 Having such a motive made it easier for me to brand myself and develop my own business. Giving back and business are both about being useful to someone, so they’re similar. Trying to always fulfill your sense of responsibility can be exhausting at times, though.

 ──What’s your vision for your future?

Taka I want to build numerous tricking facilities. I can create employment opportunities if I can hire instructors at those facilities. But, the largest goal I have is to become super famous in a field other than tricking. It’s a tough goal that poses a daunting reality that must be overcome, but it’s  nevertheless an essential goal that someone has to accomplish in order for tricking to prosper in the future. I believe it’s important to make tricking a culture that could sustain one’s life. Otherwise, the efforts of the younger generation won’t be met with satisfying ends.

 ──What does it mean to be “iketeru(cool)”?

Taka It means to be a person who could act in others’ favor. People who primarily focus on their own improvement can be cool, but it’s even cooler if you can convert that energy to helping others. Doing something for someone requires more effort. By practicing it, the difference becomes visible in the standing posture and the calmness in the eyes.

 ──Lastly, how do you interpret the term “culture”?

Taka That’s a tough question(laughs). Well, I guess it’s not so different from religion. It’s something that a person could believe in, since it could guide you through life and provide you a place to live.
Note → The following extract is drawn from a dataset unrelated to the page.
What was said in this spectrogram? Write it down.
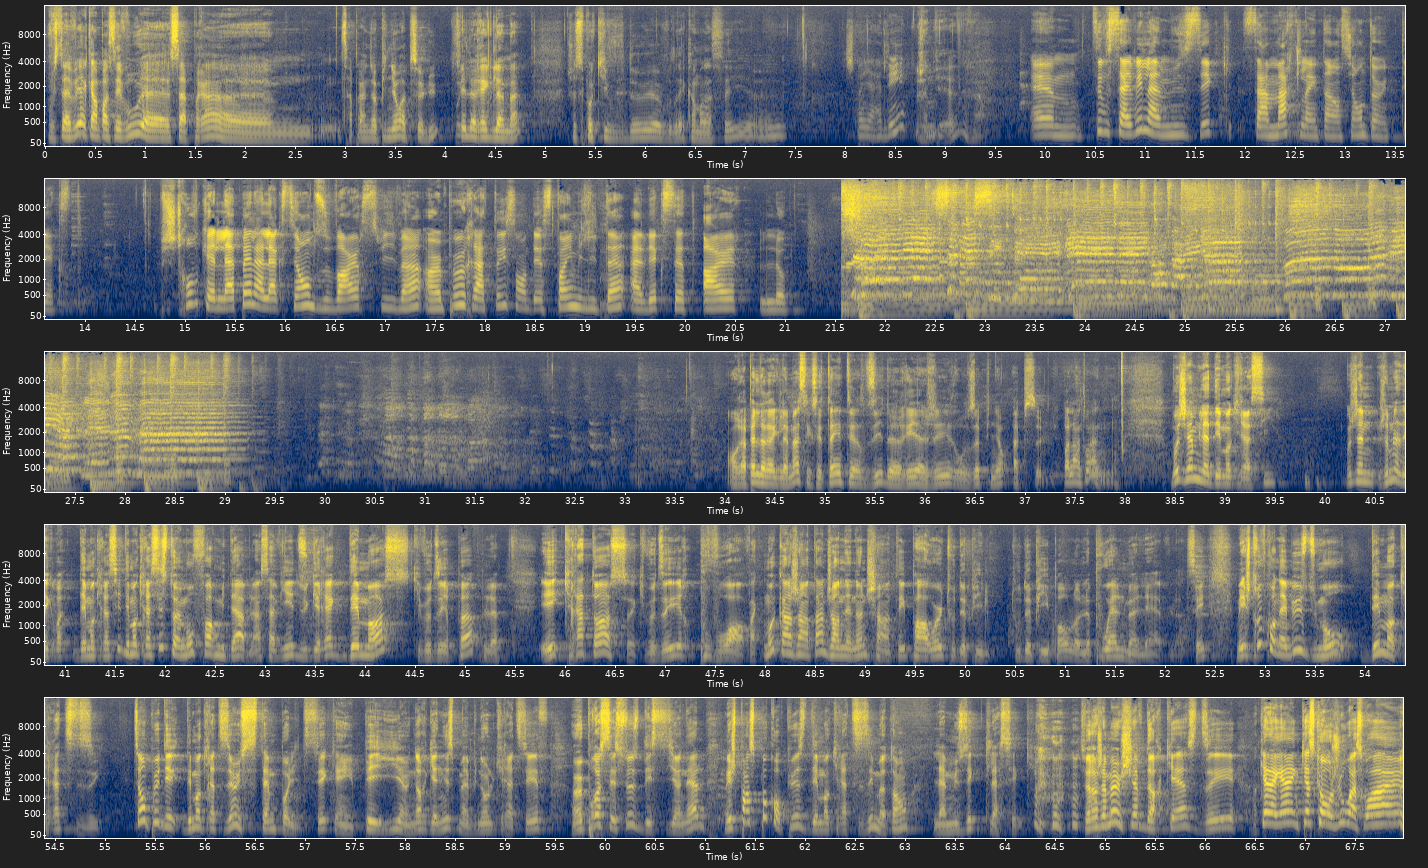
Vous savez, qu'en pensez-vous, euh, ça, prend, euh, ça prend une opinion absolue? C'est le règlement. Je ne sais pas qui vous deux euh, voudrait commencer. euh. Je vais y aller. Geneviève? Euh, vous savez, la musique, ça marque l'intention d'un texte. Puis je trouve que l'appel à l'action du vers suivant a un peu raté son destin militant avec cette air-là. Jeunesse des cités et des campagnes, prenons la vie à pleine main. On rappelle le règlement, c'est que c'est interdit de réagir aux opinions absolues. Paul-Antoine. Moi, j'aime la démocratie. J'aime la dé- démocratie. Démocratie, c'est un mot formidable. hein. Ça vient du grec démos, qui veut dire peuple, et kratos, qui veut dire pouvoir. Moi, quand j'entends John Lennon chanter Power to the, people, le poil me lève. Mais je trouve qu'on abuse du mot démocratiser. On peut dé- démocratiser un système politique, un pays, un organisme à but non lucratif, un processus décisionnel, mais je pense pas qu'on puisse démocratiser, mettons, la musique classique. tu verras jamais un chef d'orchestre dire OK, la gang, qu'est-ce qu'on joue à soir?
I think culture creates a warmer space/community than sports.

 ──Thank you for your time.

Taka has faced various setbacks and disapprovals along his international journey. Amidst those hardships, his rebellious spirit and his philosophy of “giving back” never left him. It is impossible to take your eyes off from the steps he takes—to guide the tricking culture towards a brighter future.

Interviewer : Tsukasa Yorozuya
Composition : Tsukasa Yorozuya, Charlie Ohno
Photographing : Shun Kawahara, Charlie Ohno
English Translation : Ryu Nakamachi